Since the Paris Agreement, nations around the world have been issuing net-zero targets – with net-zero meaning achieving a balance between the greenhouse gases put into the atmosphere and those taken out – by 2050. In line with this, a raft of professional services firms have set their own net-zero targets within varying time frames.

As one of the world’s three largest strategy consultancies, McKinsey & Company needed to align with this client need effectively; and to that end, in May it launched a new practice specialising in sustainability and ESG work. McKinsey Sustainability focuses on four key decarbonisation levers, which include helping clients to drive a ‘brown to green’ transition of the global economy’s installed base; building new green businesses and innovations; retiring and repurposing the highest carbon intensity assets; and scaling nature-based solutions by scaling voluntary and compliance carbon markets.

McKinsey ramps up sustainability focus with third 2021 acquisition

At the time of McKinsey Sustainability’s launch, the MBB giant committed to investing in the platform over the next four years, focusing on client service, knowledge and capability building, alliances, pro-bono investments, and acquisitions. Earlier in 2021, this led to the acquisition of sustainability firm Vivid Economics and its sister company Planetrics – adding a team of around 130 consultants and staff to McKinsey in the UK, the Netherlands and the US. Now, McKinsey has followed that up with a third purchase in the sustainability consulting sphere.

Commenting on the acquisition of Material Economics, Tomas Nauclér, co-leader of McKinsey’s Sustainability Practice, stated, “By combining Material Economics’ capabilities and assets with McKinsey’s extensive network, we can broaden and deepen our sustainability offerings, and accelerate our ambition to create a global engine for sustainability operating from the region. We will be able to help clients with cutting-edge perspectives on circularity, detailed CO2 abatement strategies, and ultimately net-zero transformation.”

Material Economics is based in Stockholm, Sweden, and specialises in ESG consulting. Its group of more than 30 experts help clients develop sustainability strategies with a focus on “circularity,” detailed and data-driven approaches for sustainable materials systems in companies and across industries. As part of the deal, CEO Per-Anders Enkvist, along with his co-founders Per Klevnäs and Robert Westerdahl, join the firm’s sustainability practice. Each of them, as it happens, is already a McKinsey alumnus, bringing their career journey full circle.

Notably, Enkvist formerly led McKinsey’s work related to climate change, and co-developed the firm’s greenhouse gas abatement cost curve, which included more than 30 national iterations. It remains one of the most used and quoted tools for thinking quantitatively about the economic, business, and social implications of mitigating climate change. As companies find simply transitioning to renewable energy is not always enough to meet net-zero targets, it is this kind of methodology that Enkvist is excited to promote as part of McKinsey once more.
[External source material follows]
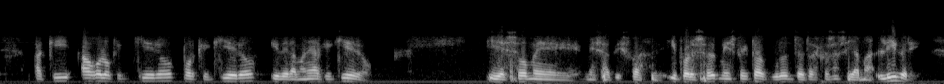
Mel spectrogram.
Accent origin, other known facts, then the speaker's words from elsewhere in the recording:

He commented, “Some 45% of global greenhouse gases arise from the production and use of basic materials, products, and food… Company after company now finds it must address these challenges in their own production, supply chains, and business models. These issues have long been the focus of our work at Material Economics. I am really excited to join forces with McKinsey to have even more positive impact from the expertise and knowledge we have built up.”